Tim Durrant / Jan 2018
Nearly a year into negotiations, the UK Government is only just beginning the process of deciding what kind of future relationship it wants with the EU. As the reaction to the Chancellor’s remarks in Davos showed, this is a lively debate that is far from settled. The discussion needs to be informed, amongst other things, by a proper economic assessment of the different potential options. But the Government, split politically and burned by the pre-referendum experience of so-called ‘Project Fear’, has been unwilling to publish its own assessments. That leaves a gap in the debate that needs to be filled.

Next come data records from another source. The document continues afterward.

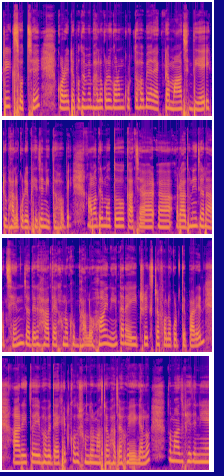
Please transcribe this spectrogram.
ট্রিক্স হচ্ছে। কড়াইটা প্রথমে ভালো করে গরম করতে হবে আর একটা মাছ দিয়ে একটু ভালো করে ভেজে নিতে হবে। আমাদের মতো কাঁচা রাঁধুনি যারা আছেন, যাদের হাত এখনও খুব ভালো হয়নি, তারা এই ট্রিক্সটা ফলো করতে পারেন। আর এই তো এইভাবে দেখেন কত সুন্দর মাছটা ভাজা হয়ে গেল। তো মাছ ভেজে নিয়ে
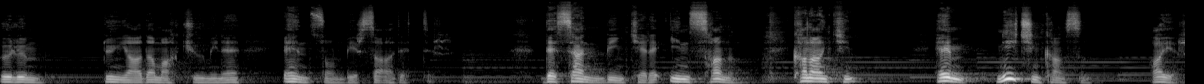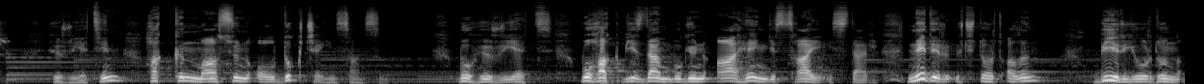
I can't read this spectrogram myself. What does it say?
Ölüm dünyada mahkumine en son bir saadettir. Desen bin kere insanım. Kanan kim? Hem niçin kansın? Hayır, hürriyetin, hakkın masum oldukça insansın. Bu hürriyet, bu hak bizden bugün ahengi say ister. Nedir üç dört alın? Bir yurdun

Various universities, think tanks and others have published their own studies of the potential impact of different Brexit outcomes on the UK economy. These include work from the Scottish Government, and the Mayor of London Sadiq Khan, both of whom are opposed to a hard Brexit. RAND Europe have made their own contribution, which also considered US interests in the UK-EU deal. And from the academic world, the UK Trade Policy Observatory at the University of Sussex has considered various aspects of the UK-EU trading relationship, including its impact on the cost of living for UK households. From an alternative point of view, Economists for Free Trade have published a study looking at the benefits of a looser UK-EU relationship.
The conclusions of these reports vary. But that is not surprising – as any economist will tell you, forecasting is notoriously tricky. These studies are based on economic models which, though complex, will never be able to fully represent the various building blocks and interactions of a modern economy. What’s more, the results of any economic model are dependent on the assumptions that the modellers use.
But that doesn’t mean that there aren’t common themes in what these studies find. At a recent Institute for Government event, Charles P. Ries of RAND and Professor Alan Winters of the UK Trade Policy Observatory both presented a firm conclusion: the more barriers to trade between the UK and the EU that are put up, the more damaging it will be for UK economic growth.
They found that a move to trading with the EU on World Trade Organisation (WTO) rules, the most basic trading arrangement possible, would have the most significant negative impact. While the exact figures differ, this finding is replicated across most of the economic studies of Brexit.
There are some, albeit a minority, who disagree. The third speaker at the Institute for Government event, Liam Halligan of the Daily Telegraph, said that a move to WTO rules would not be problematic for the UK. Economists for Free Trade go further, saying that moving to WTO rules would lead to a significant boost in UK economics growth, compared to any of the other options that leave us more closely aligned with the EU.
But there is one voice missing from this debate. The last time the Government published anything on the potential economic impacts of Brexit was before the referendum, in the spring of 2016. Their publications at the time included the much-maligned Treasury analysis which predicted an immediate recession following a ‘Leave’ vote. The failure of this recession to materialise led many to discount the Treasury’s assessment of the long-term impact of leaving the EU, even though the results of that study were broadly comparable to most other, more recent assessments.
The split in Cabinet is also complicating matters – some Ministers want to maintain a very close trading relationship with the EU, others want to be free to pursue a more global approach. This divide means that any assessment is unlikely to get the blessing of the full Cabinet, as each faction will want to use it to reinforce their own proposal.
But, without a clear assessment of the costs and benefits of different options, the UK as a whole will struggle to agree what kind of relationship it wants. The public debate on the future relationship between the UK and the EU is only just beginning. The Government has an opportunity to lead the conversation for the country and show that it is making decisions in the national interest. There are other factors to consider beyond economics, but it is essential that people are given the facts to be able to make a properly informed decision.